In the New Testament, the Gospels give us a faithful account of the story of Jesus Christ. We can learn about His birth, His ministry, and the events of His last moments on earth. Jesus Himself told His disciples: “The reason my Father loves me is that I lay down my life—only to take it up again. No one takes it from me, but I lay it down of my own accord.” (John 10: 17-18). The actions and words of Jesus during the days before His death on the Cross are each a clear expression of His devotion to the Father and love for the world. Let us trace the footsteps of the Lord, from His Last Supper with the Apostles, to His death on the Cross at Mount Cavalry.
This episode of the Gospels narrates the last supper that Jesus took with His disciples. Christians take the body and blood of Christ (called the Eucharist by Catholics) in commemoration of this event.
14 When the hour came, Jesus and his apostles reclined at the table.
15 And he said to them, “I have eagerly desired to eat this Passover with you before I suffer.
16 For I tell you, I will not eat it again until it finds fulfillment in the kingdom of God.”
17 After taking the cup, he gave thanks and said, “Take this and divide it among you.
18 For I tell you I will not drink again from the fruit of the vine until the kingdom of God comes.”
19 And he took bread, gave thanks and broke it, and gave it to them, saying, “This is my body given for you; do this in remembrance of me.”
20 In the same way, after the supper he took the cup, saying, “This cup is the new covenant in my blood, which is poured out for you.
21 But the hand of him who is going to betray me is with mine on the table. (Luke 22: 14-21)
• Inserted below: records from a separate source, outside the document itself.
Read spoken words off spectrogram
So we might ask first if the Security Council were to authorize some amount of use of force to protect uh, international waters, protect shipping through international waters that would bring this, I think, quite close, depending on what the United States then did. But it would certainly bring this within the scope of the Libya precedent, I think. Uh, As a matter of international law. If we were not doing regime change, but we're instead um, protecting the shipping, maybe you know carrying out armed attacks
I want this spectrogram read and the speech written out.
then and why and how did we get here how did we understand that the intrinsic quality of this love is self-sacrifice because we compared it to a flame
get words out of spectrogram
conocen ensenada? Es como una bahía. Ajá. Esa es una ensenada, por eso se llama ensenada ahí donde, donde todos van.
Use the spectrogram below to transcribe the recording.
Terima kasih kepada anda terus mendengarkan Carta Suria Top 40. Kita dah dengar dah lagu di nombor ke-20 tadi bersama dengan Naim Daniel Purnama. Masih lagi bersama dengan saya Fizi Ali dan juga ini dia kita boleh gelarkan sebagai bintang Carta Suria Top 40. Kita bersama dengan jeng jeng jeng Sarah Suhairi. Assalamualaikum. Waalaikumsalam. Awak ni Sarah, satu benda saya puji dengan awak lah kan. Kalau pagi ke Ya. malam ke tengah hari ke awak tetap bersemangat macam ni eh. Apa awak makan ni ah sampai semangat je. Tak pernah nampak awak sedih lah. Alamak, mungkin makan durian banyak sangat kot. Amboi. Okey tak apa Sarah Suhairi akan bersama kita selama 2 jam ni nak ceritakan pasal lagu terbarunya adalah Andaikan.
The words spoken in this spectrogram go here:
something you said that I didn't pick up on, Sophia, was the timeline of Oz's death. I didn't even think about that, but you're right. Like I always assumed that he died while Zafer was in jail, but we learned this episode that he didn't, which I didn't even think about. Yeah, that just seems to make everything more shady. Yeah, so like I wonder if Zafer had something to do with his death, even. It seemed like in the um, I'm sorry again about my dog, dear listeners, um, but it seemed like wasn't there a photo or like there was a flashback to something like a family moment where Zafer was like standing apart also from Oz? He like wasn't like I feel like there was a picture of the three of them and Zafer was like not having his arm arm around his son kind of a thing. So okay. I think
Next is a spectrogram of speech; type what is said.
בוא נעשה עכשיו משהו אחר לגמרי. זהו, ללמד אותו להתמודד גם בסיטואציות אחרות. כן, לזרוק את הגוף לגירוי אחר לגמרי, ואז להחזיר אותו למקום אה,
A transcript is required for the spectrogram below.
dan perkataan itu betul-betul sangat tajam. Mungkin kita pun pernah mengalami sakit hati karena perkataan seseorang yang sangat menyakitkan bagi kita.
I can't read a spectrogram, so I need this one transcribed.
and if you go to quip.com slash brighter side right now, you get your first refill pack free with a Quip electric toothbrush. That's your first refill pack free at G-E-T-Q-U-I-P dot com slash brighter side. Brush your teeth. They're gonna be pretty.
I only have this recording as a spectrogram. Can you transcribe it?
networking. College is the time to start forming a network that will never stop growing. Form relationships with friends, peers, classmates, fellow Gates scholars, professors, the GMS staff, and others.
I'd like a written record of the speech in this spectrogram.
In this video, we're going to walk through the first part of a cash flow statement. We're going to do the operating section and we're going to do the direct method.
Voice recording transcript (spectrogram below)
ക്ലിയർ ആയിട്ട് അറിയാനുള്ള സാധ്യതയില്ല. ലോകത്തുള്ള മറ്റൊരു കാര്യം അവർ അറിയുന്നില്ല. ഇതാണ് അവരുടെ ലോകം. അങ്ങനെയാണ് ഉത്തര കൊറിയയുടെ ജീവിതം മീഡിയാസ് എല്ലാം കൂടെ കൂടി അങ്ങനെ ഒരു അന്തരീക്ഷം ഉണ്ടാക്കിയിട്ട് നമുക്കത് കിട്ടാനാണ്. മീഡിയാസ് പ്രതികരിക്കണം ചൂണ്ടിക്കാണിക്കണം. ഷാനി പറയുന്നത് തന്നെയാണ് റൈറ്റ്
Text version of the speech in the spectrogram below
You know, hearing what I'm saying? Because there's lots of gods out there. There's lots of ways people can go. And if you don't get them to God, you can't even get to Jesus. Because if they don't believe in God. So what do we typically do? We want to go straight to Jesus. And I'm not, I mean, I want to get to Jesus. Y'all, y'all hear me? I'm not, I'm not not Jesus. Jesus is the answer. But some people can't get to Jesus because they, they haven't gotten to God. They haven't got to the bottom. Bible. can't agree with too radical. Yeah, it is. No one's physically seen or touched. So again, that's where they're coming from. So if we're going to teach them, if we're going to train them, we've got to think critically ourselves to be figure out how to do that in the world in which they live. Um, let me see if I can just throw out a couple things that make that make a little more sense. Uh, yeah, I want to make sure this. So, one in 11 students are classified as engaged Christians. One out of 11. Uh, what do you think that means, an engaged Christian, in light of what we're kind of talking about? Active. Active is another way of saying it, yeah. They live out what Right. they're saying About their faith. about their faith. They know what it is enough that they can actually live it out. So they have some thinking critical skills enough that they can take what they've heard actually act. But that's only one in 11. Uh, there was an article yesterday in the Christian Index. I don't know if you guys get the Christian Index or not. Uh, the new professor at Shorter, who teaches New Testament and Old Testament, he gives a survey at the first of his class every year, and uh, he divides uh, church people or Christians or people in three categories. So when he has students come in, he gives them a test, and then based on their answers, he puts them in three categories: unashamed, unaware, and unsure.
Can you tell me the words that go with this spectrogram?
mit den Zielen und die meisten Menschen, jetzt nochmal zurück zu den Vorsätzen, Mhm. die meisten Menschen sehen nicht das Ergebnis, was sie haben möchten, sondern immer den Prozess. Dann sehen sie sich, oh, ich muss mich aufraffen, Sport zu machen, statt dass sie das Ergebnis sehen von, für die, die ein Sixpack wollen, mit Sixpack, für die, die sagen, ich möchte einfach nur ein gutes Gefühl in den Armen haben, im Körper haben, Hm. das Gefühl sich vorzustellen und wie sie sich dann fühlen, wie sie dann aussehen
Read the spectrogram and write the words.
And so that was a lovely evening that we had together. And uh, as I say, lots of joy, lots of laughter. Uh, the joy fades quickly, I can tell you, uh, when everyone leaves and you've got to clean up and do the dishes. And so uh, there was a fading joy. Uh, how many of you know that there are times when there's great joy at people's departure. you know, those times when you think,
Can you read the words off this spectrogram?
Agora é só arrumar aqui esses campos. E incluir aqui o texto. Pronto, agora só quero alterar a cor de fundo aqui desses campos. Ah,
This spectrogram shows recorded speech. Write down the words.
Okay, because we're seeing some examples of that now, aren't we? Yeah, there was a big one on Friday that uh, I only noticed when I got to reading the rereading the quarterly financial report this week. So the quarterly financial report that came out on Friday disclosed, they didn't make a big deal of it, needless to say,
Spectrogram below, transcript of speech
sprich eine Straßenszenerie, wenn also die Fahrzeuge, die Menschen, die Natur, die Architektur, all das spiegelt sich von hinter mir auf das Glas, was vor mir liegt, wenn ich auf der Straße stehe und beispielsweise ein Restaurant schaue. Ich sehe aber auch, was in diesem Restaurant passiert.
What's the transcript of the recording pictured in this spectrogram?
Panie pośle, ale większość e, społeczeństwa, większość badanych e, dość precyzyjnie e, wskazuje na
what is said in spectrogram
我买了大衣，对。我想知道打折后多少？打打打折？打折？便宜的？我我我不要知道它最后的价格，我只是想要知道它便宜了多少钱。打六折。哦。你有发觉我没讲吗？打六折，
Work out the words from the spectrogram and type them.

A few hours before being betrayed, Jesus brought Peter, James and John with Him to the garden of Gethsemane to keep Him company in prayer. The Lord felt profound sadness and anguish at this time, but He persevered in prayer, and came out ready to face His future. (Learn more about this episode of the life of Jesus)
At dawn, in that same garden, one of the twelves Apostles named Judas Iscariot delivered Jesus to soldiers for thirty pieces of silver.
54 Then seizing him, they led him away and took him into the house of the high priest. Peter followed at a distance.
55 And when some there had kindled a fire in the middle of the courtyard and had sat down together, Peter sat down with them.
56 A servant girl saw him seated there in the firelight. She looked closely at him and said, “This man was with him.”
57 But he denied it. “Woman, I don’t know him,” he said.
58 A little later someone else saw him and said, “You also are one of them.” “Man, I am not!” Peter replied.
59 About an hour later another asserted, “Certainly this fellow was with him, for he is a Galilean.”
60 Peter replied, “Man, I don’t know what you’re talking about!” Just as he was speaking, the rooster crowed.
61 The Lord turned and looked straight at Peter. Then Peter remembered the word the Lord had spoken to him: “Before the rooster crows today, you will disown me three times.”
62 And he went outside and wept bitterly. (Luke 22: 54-62)
66 At daybreak the council of the elders of the people, both the chief priests and the teachers of the law, met together, and Jesus was led before them.
67 “If you are the Messiah,” they said, “tell us.”
Jesus answered, “If I tell you, you will not believe me,
68 and if I asked you, you would not answer.
69 But from now on, the Son of Man will be seated at the right hand of the mighty God.”
70 They all asked, “Are you then the Son of God?” He replied, “You say that I am.”
71 Then they said, “Why do we need any more testimony? We have heard it from his own lips.” (Luke 22: 66-71)
20 But the chief priests and the elders persuaded the crowd to ask for Barabbas and to have Jesus executed.
21 “Which of the two do you want me to release to you?” asked the governor. “Barabbas,” they answered.
22 “What shall I do, then, with Jesus who is called the Messiah?” Pilate asked. They all answered, “Crucify him!”
23 “Why? What crime has he committed?” asked Pilate. But they shouted all the louder, “Crucify him!”
24 When Pilate saw that he was getting nowhere, but that instead an uproar was starting, he took water and washed his hands in front of the crowd. “I am innocent of this man’s blood,” he said. “It is your responsibility!”
25 All the people answered, “His blood is on us and on our children!”
26 Then he released Barabbas to them. But he had Jesus flogged, and handed him over to be crucified. (Matthew 27: 20-26)
17 Carrying his own cross, he went out to the place of the Skull (which in Aramaic is called Golgotha). (John 19: 17).
Christians commemorate Jesus’ carrying of the Cross by observing the stations of the cross, a form of prayer that mainly takes place on Good Friday.
The crucifixion of Jesus is the culmination of His Passion. His hands and feet were nailed to the cross. At this moment, He bore all the sins and transgressions of the world, including those who mocked and insulted Him. His crucifixion is the heart of Christian faith! Learn more about this episode of the Gospels (Matthew 27: 35-56; Mark 15:24-41; Luke 24:33-49; John 19: 17-37) in the following article: Jesus on the Cross.